GMC in the spotlightBMJ 2018; 361 doi: https://doi.org/10.1136/bmj.k2594 (Published 14 June 2018) Cite this as: BMJ 2018;361:k2594
- Fiona Godlee, editor in chief
Follow Fiona on Twitter @fgodlee
The GMC is under fire. An ongoing inquest into the death of a trainee anaesthetist has heard allegations of failings in the GMC’s handling of his case, involving drug misuse. And a major review, which concluded this week, has exposed the damaging extent of fear and mistrust with which doctors view their regulator.
Clare Dyer reports on the tragic story of Julien Warshafsky (doi:10.1136/bmj.k2564), in which the GMC failed to order sufficient tests to monitor his fentanyl use and appointed to supervise him a psychiatrist who was not a specialist in substance misuse. The many different people managing aspects of his case—in treatment, as well as in supervision and regulation—failed to coordinate or share information, and his fentanyl addiction was missed.
Clare Gerada, who heads the Practitioner Health Programme, says the GMC’s adversarial system failed him. “I do not think they [the GMC] have any place in treating or managing very seriously ill people,” she says.
The GMC has responded with changes to its procedures. But Julien’s father, himself a GP, believes the healthcare as well as the regulatory system let his son down.
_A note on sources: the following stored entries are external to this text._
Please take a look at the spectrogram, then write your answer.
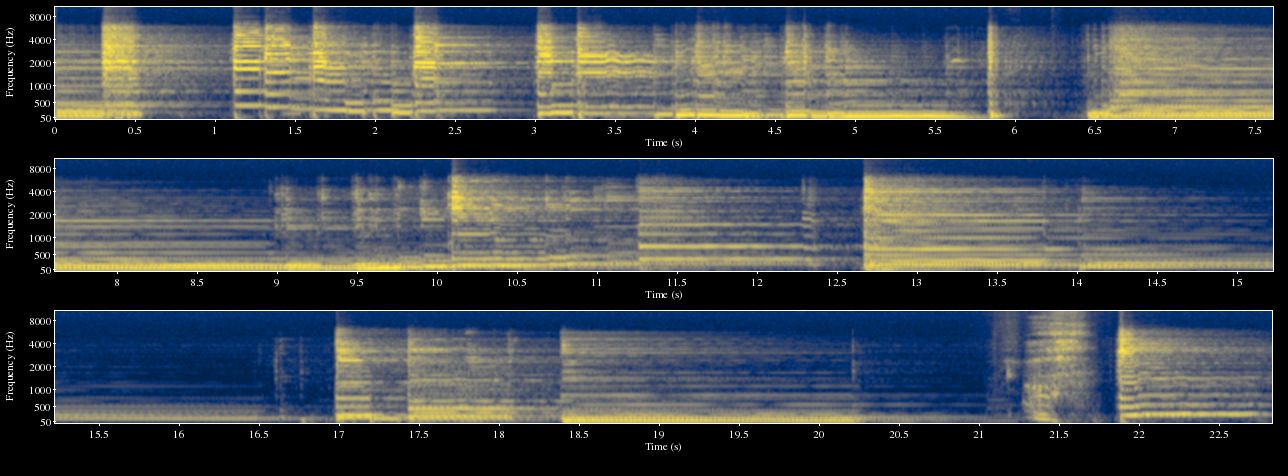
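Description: Guitar run through a UAFX pedal with a spring reverb effect, playing sustained chords and picked notes with a drenched, echoing ambient tail, loud and alone, with a brief break midway.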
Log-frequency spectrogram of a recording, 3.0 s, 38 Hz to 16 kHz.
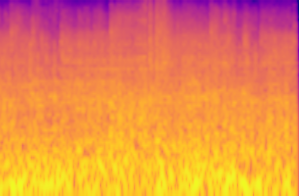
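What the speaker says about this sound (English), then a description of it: "the cannon just goes straight through biomechanoids now" Cannon fire in the shooter game Serious Sam 4, a dense, loud barrage of booming blasts and rumbling impacts running continuously for about three seconds with no talk.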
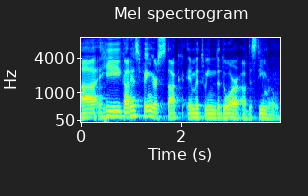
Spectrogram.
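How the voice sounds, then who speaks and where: With a Dutch accent, a man speaks at a medium pitch. His pitch varies in an ordinary way. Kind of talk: live panel conversation.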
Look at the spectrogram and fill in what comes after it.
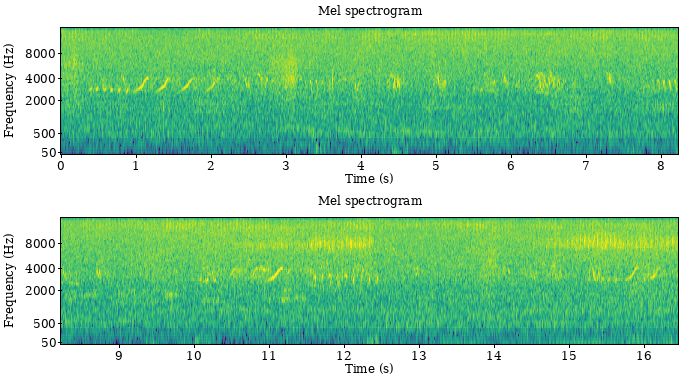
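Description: Faint small birds chirping, with short upward-sweeping calls and buzzy trills scattered throughout, over a steady low background hum.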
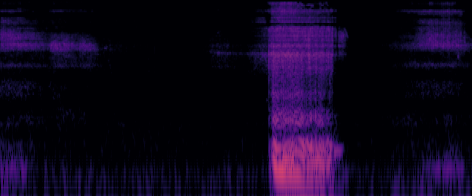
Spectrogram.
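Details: A big retriever named Haru, sleeping peacefully on a pillow, lets out one harsh, rattling snore under a second long, deep and throaty, framed by soft, faint breaths in a quiet room.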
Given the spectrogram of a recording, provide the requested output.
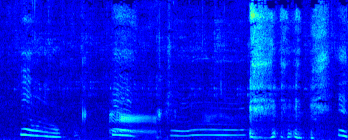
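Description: A Shih Tzu puppy gives high, squeaky whines that slide downward, then a burst of short yips.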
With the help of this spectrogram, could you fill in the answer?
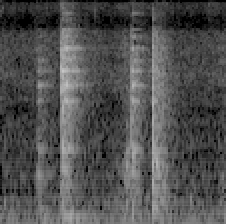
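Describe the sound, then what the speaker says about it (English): Spoon stirring spinach into ham and potato soup in a pot, giving two short metallic clinks against the pot's side over a quiet kitchen background. "Mix it in thoroughly."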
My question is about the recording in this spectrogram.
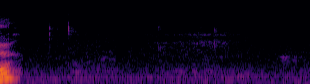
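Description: A few faint, short clicks in a quiet room as hands work a fine steel crochet hook and thread on a lace edging; a spoken word ends at the very start.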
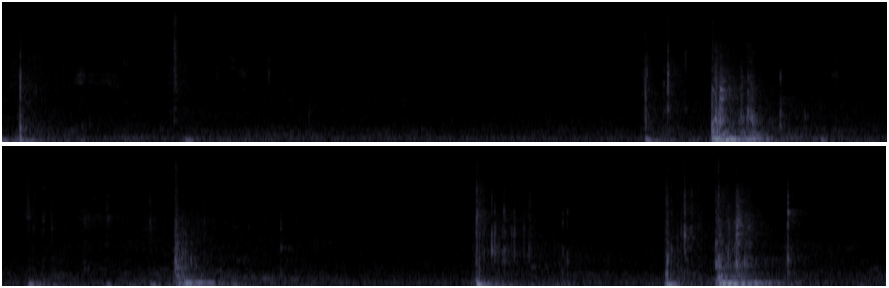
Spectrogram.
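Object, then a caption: Soap bar cut with a knife. A knife with a red patterned blade shaves and scrapes the surface of a solid light blue bar of soap held in the palm. Soft, dull thunks and short scraping bursts come in uneven strokes, with the loudest cuts in the second half. They sit over a quiet low hum, and each stroke fades quickly.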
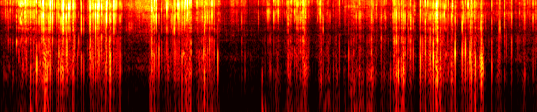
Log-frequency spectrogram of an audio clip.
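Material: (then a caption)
Plastic film. A paintbrush brushes clear plastic cling film wrapped over a microphone grille, moving to different spots on the film. The result is bursts of crinkly, crackling rustle with a heavy low rumble, broken by brief quieter gaps between strokes.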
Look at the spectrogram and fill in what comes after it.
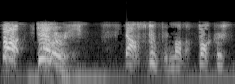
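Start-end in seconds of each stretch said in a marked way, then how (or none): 0.1-0.9 higher-pitched, exploding curse; furious cry of contempt; real angry outburst. Real, not acted. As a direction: burst out with it in anger. Last, exploding repeat of the curse.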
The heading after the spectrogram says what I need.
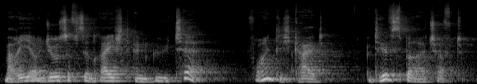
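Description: Humble kind little donkey for a storybook reading, voiced by a man, earnest and eager, high-ish, roomy echo. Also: animated, measured pace, vocal fry, darkish tone.

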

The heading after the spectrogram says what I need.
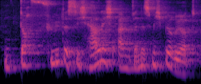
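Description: Man doing a wary scolding cat, storybook, slightly high voice, heavy echo. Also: animated, unhurried, vocal fry, warm tone, heavily acted. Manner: suspicious, admonishing. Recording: very echoey room with long reverb.

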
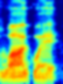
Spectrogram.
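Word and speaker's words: Wagué: he's still playing he plays for nantes in france but i am i've been pronouncing his name wrong i have a note that says it's wag way more wagway so um he may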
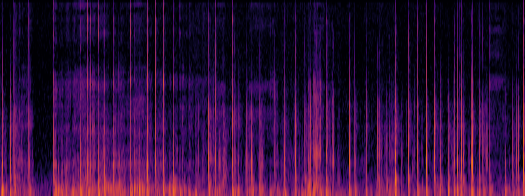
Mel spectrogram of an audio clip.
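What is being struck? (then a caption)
Small hexagonal wooden box with cork lid. Long nails tap the wooden sides and cork top of a small, hollow hexagonal wooden box in a quick, steady run of crisp, dry taps. The taps have a hollow, low-weighted body and almost no ring, with a brief pause near the first second before the tapping resumes.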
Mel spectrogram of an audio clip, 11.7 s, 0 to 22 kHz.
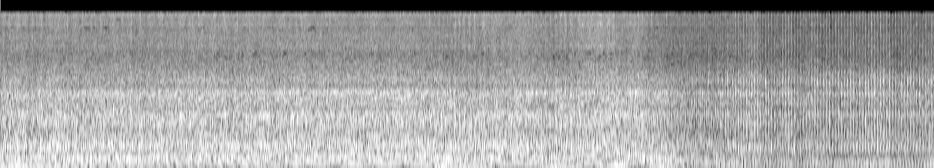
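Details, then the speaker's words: Isuzu Panther 2.5 diesel, first cold start after rework, liners and sleeves thought to be non-original replacements: steady, even clatter with no knocks or misses; idles smoothly. "ternyata mesin juga tidak sebegitu kasar walaupun kondisi mesinnya menurut saya linernya sudah gantian seker juga sudah bukan orinya"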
He wants the NHS to adopt what he calls the Julien principle: “Take good care of the carers and then the carers can and will take care of patients.”
The review of gross negligence manslaughter that concluded this week makes the same crucial link between how doctors are treated and the safety of their patients (doi:10.1136/bmj.k2572). Its main recommendation—to withdraw the GMC’s right to appeal against more lenient rulings by medical practitioners tribunals—should go some way to restoring doctors’ willingness to engage with investigations. But the review stopped short of giving legal privilege to doctors’ reflective notes. This will disappoint many, including the BMA and GMC. Without this protection, doctors will continue to be wary of admitting and reflecting on mistakes for fear of retribution. They and their organisations will miss chances to learn, and patients will suffer, says Terence Stephenson, the GMC’s chair, on BMJ Opinion (blogs.bmj.com/bmj).
Elsewhere this week, in The BMJ (doi:10.1136/bmj.k2463) and at an international conference in Zurich, we launch a major series on the science and politics of food (bmj.com/food-for-thought). There is perhaps no area more important to public health than nutrition, nor one that is more fraught with confusion and controversy or more neglected in medical education.
Our series aims to clarify what we know and what is still to be discovered about what we should and shouldn’t eat. First up is Matthias Schulze and colleagues on which diets are best for preventing ill health (doi:10.1136/bmj.k2396).
For all the articles in The BMJ’s Food for Thought series, including a podcast, “Nutritional science—why studying what we eat is so difficult,” go to bmj.com/food-for-thought.